- **Aim of the exercise**
Every entry should be returned exactly. Omit none of them.

[Dataset items]
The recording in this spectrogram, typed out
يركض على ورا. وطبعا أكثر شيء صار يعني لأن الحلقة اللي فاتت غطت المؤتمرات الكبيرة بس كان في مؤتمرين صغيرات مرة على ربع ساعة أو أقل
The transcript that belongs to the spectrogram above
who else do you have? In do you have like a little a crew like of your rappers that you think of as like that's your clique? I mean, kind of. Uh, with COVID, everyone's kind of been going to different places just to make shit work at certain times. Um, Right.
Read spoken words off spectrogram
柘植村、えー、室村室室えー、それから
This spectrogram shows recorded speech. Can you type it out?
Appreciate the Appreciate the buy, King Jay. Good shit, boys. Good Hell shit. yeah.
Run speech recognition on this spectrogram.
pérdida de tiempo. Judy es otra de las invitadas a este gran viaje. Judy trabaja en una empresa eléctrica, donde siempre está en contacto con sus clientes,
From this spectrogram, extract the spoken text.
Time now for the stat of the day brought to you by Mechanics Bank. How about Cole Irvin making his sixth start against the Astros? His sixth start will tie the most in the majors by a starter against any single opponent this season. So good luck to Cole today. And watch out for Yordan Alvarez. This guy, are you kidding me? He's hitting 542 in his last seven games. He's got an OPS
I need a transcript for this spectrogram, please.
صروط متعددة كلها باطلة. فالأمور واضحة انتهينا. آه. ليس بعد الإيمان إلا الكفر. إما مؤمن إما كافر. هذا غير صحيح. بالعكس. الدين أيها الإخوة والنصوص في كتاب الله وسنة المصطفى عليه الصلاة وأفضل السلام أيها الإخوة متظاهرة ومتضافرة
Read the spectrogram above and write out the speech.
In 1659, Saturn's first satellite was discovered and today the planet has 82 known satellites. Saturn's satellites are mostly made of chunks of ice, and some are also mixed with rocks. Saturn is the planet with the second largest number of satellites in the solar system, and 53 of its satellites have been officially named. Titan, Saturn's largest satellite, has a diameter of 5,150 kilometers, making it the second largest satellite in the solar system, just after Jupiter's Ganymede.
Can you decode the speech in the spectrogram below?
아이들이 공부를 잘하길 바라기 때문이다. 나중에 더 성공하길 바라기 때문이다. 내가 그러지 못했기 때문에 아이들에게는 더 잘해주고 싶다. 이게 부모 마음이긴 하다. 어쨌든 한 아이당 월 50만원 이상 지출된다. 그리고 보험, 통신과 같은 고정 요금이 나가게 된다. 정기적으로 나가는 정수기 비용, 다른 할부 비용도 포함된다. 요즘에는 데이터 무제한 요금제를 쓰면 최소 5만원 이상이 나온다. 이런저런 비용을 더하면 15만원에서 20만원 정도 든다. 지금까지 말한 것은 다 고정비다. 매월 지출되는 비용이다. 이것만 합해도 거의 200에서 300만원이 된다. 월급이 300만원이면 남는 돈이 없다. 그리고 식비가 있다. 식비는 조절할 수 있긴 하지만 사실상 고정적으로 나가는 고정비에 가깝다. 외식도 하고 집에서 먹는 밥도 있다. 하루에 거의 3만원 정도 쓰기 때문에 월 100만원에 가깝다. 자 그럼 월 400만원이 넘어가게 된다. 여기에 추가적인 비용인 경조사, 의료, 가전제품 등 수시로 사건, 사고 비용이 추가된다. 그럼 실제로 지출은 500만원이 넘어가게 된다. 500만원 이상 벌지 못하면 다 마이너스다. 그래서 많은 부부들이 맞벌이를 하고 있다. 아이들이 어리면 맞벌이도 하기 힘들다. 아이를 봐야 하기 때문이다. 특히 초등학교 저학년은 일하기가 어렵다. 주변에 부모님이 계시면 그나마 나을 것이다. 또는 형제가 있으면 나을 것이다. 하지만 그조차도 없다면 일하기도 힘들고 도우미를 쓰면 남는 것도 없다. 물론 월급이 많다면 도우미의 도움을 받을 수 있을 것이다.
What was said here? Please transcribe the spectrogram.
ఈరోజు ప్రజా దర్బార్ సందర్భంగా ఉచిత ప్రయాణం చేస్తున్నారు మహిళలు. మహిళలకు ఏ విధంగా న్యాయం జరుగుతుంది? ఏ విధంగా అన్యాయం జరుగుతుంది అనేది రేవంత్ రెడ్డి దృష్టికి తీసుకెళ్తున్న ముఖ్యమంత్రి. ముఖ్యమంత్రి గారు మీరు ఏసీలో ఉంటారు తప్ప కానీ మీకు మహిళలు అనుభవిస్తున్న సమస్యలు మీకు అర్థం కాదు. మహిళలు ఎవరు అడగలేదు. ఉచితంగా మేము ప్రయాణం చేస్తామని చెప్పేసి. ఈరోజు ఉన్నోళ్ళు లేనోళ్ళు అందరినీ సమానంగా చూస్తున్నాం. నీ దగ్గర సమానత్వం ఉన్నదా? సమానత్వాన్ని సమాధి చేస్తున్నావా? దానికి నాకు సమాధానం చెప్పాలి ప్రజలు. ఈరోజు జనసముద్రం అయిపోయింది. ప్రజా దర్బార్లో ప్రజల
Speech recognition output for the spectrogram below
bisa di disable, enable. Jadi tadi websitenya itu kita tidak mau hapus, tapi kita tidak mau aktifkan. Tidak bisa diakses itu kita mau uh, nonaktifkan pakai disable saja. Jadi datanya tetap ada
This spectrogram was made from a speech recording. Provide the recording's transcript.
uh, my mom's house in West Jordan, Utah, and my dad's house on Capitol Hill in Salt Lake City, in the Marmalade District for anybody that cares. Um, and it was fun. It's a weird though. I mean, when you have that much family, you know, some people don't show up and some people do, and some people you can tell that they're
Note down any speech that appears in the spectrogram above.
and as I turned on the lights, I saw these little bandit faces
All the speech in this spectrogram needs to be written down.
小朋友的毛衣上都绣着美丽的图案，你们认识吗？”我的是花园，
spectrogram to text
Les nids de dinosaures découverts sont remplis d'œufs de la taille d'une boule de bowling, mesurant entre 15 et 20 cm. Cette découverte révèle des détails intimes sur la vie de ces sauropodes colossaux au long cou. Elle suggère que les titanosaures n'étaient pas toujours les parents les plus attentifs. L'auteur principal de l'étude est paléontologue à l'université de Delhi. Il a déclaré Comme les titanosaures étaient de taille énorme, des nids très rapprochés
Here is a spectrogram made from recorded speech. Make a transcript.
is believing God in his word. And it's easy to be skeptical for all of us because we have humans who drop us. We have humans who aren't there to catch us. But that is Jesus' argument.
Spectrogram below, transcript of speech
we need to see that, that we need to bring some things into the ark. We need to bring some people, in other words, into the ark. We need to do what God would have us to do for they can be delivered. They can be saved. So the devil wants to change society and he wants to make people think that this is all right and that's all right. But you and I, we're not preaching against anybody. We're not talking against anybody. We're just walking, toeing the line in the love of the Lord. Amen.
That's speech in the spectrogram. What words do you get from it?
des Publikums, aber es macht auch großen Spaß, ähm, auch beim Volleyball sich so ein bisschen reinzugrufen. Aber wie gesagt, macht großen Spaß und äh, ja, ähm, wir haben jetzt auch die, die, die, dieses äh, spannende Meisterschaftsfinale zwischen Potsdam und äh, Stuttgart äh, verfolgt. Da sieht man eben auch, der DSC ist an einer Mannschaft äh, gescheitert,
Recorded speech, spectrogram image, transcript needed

- **Task response**
The recording in this spectrogram, typed out
يركض على ورا. وطبعا أكثر شيء صار يعني لأن الحلقة اللي فاتت غطت المؤتمرات الكبيرة بس كان في مؤتمرين صغيرات مرة على ربع ساعة أو أقل
The transcript that belongs to the spectrogram above
who else do you have? In do you have like a little a crew like of your rappers that you think of as like that's your clique? I mean, kind of. Uh, with COVID, everyone's kind of been going to different places just to make shit work at certain times. Um, Right.
Read spoken words off spectrogram
柘植村、えー、室村室室えー、それから
This spectrogram shows recorded speech. Can you type it out?
Appreciate the Appreciate the buy, King Jay. Good shit, boys. Good Hell shit. yeah.
Run speech recognition on this spectrogram.
pérdida de tiempo. Judy es otra de las invitadas a este gran viaje. Judy trabaja en una empresa eléctrica, donde siempre está en contacto con sus clientes,
From this spectrogram, extract the spoken text.
Time now for the stat of the day brought to you by Mechanics Bank. How about Cole Irvin making his sixth start against the Astros? His sixth start will tie the most in the majors by a starter against any single opponent this season. So good luck to Cole today. And watch out for Yordan Alvarez. This guy, are you kidding me? He's hitting 542 in his last seven games. He's got an OPS
I need a transcript for this spectrogram, please.
صروط متعددة كلها باطلة. فالأمور واضحة انتهينا. آه. ليس بعد الإيمان إلا الكفر. إما مؤمن إما كافر. هذا غير صحيح. بالعكس. الدين أيها الإخوة والنصوص في كتاب الله وسنة المصطفى عليه الصلاة وأفضل السلام أيها الإخوة متظاهرة ومتضافرة
Read the spectrogram above and write out the speech.
In 1659, Saturn's first satellite was discovered and today the planet has 82 known satellites. Saturn's satellites are mostly made of chunks of ice, and some are also mixed with rocks. Saturn is the planet with the second largest number of satellites in the solar system, and 53 of its satellites have been officially named. Titan, Saturn's largest satellite, has a diameter of 5,150 kilometers, making it the second largest satellite in the solar system, just after Jupiter's Ganymede.
Can you decode the speech in the spectrogram below?
아이들이 공부를 잘하길 바라기 때문이다. 나중에 더 성공하길 바라기 때문이다. 내가 그러지 못했기 때문에 아이들에게는 더 잘해주고 싶다. 이게 부모 마음이긴 하다. 어쨌든 한 아이당 월 50만원 이상 지출된다. 그리고 보험, 통신과 같은 고정 요금이 나가게 된다. 정기적으로 나가는 정수기 비용, 다른 할부 비용도 포함된다. 요즘에는 데이터 무제한 요금제를 쓰면 최소 5만원 이상이 나온다. 이런저런 비용을 더하면 15만원에서 20만원 정도 든다. 지금까지 말한 것은 다 고정비다. 매월 지출되는 비용이다. 이것만 합해도 거의 200에서 300만원이 된다. 월급이 300만원이면 남는 돈이 없다. 그리고 식비가 있다. 식비는 조절할 수 있긴 하지만 사실상 고정적으로 나가는 고정비에 가깝다. 외식도 하고 집에서 먹는 밥도 있다. 하루에 거의 3만원 정도 쓰기 때문에 월 100만원에 가깝다. 자 그럼 월 400만원이 넘어가게 된다. 여기에 추가적인 비용인 경조사, 의료, 가전제품 등 수시로 사건, 사고 비용이 추가된다. 그럼 실제로 지출은 500만원이 넘어가게 된다. 500만원 이상 벌지 못하면 다 마이너스다. 그래서 많은 부부들이 맞벌이를 하고 있다. 아이들이 어리면 맞벌이도 하기 힘들다. 아이를 봐야 하기 때문이다. 특히 초등학교 저학년은 일하기가 어렵다. 주변에 부모님이 계시면 그나마 나을 것이다. 또는 형제가 있으면 나을 것이다. 하지만 그조차도 없다면 일하기도 힘들고 도우미를 쓰면 남는 것도 없다. 물론 월급이 많다면 도우미의 도움을 받을 수 있을 것이다.
What was said here? Please transcribe the spectrogram.
ఈరోజు ప్రజా దర్బార్ సందర్భంగా ఉచిత ప్రయాణం చేస్తున్నారు మహిళలు. మహిళలకు ఏ విధంగా న్యాయం జరుగుతుంది? ఏ విధంగా అన్యాయం జరుగుతుంది అనేది రేవంత్ రెడ్డి దృష్టికి తీసుకెళ్తున్న ముఖ్యమంత్రి. ముఖ్యమంత్రి గారు మీరు ఏసీలో ఉంటారు తప్ప కానీ మీకు మహిళలు అనుభవిస్తున్న సమస్యలు మీకు అర్థం కాదు. మహిళలు ఎవరు అడగలేదు. ఉచితంగా మేము ప్రయాణం చేస్తామని చెప్పేసి. ఈరోజు ఉన్నోళ్ళు లేనోళ్ళు అందరినీ సమానంగా చూస్తున్నాం. నీ దగ్గర సమానత్వం ఉన్నదా? సమానత్వాన్ని సమాధి చేస్తున్నావా? దానికి నాకు సమాధానం చెప్పాలి ప్రజలు. ఈరోజు జనసముద్రం అయిపోయింది. ప్రజా దర్బార్లో ప్రజల
Speech recognition output for the spectrogram below
bisa di disable, enable. Jadi tadi websitenya itu kita tidak mau hapus, tapi kita tidak mau aktifkan. Tidak bisa diakses itu kita mau uh, nonaktifkan pakai disable saja. Jadi datanya tetap ada
This spectrogram was made from a speech recording. Provide the recording's transcript.
uh, my mom's house in West Jordan, Utah, and my dad's house on Capitol Hill in Salt Lake City, in the Marmalade District for anybody that cares. Um, and it was fun. It's a weird though. I mean, when you have that much family, you know, some people don't show up and some people do, and some people you can tell that they're
Note down any speech that appears in the spectrogram above.
and as I turned on the lights, I saw these little bandit faces
All the speech in this spectrogram needs to be written down.
小朋友的毛衣上都绣着美丽的图案，你们认识吗？”我的是花园，
spectrogram to text
Les nids de dinosaures découverts sont remplis d'œufs de la taille d'une boule de bowling, mesurant entre 15 et 20 cm. Cette découverte révèle des détails intimes sur la vie de ces sauropodes colossaux au long cou. Elle suggère que les titanosaures n'étaient pas toujours les parents les plus attentifs. L'auteur principal de l'étude est paléontologue à l'université de Delhi. Il a déclaré Comme les titanosaures étaient de taille énorme, des nids très rapprochés
Here is a spectrogram made from recorded speech. Make a transcript.
is believing God in his word. And it's easy to be skeptical for all of us because we have humans who drop us. We have humans who aren't there to catch us. But that is Jesus' argument.
Spectrogram below, transcript of speech
we need to see that, that we need to bring some things into the ark. We need to bring some people, in other words, into the ark. We need to do what God would have us to do for they can be delivered. They can be saved. So the devil wants to change society and he wants to make people think that this is all right and that's all right. But you and I, we're not preaching against anybody. We're not talking against anybody. We're just walking, toeing the line in the love of the Lord. Amen.
That's speech in the spectrogram. What words do you get from it?
des Publikums, aber es macht auch großen Spaß, ähm, auch beim Volleyball sich so ein bisschen reinzugrufen. Aber wie gesagt, macht großen Spaß und äh, ja, ähm, wir haben jetzt auch die, die, die, dieses äh, spannende Meisterschaftsfinale zwischen Potsdam und äh, Stuttgart äh, verfolgt. Da sieht man eben auch, der DSC ist an einer Mannschaft äh, gescheitert,
Recorded speech, spectrogram image, transcript needed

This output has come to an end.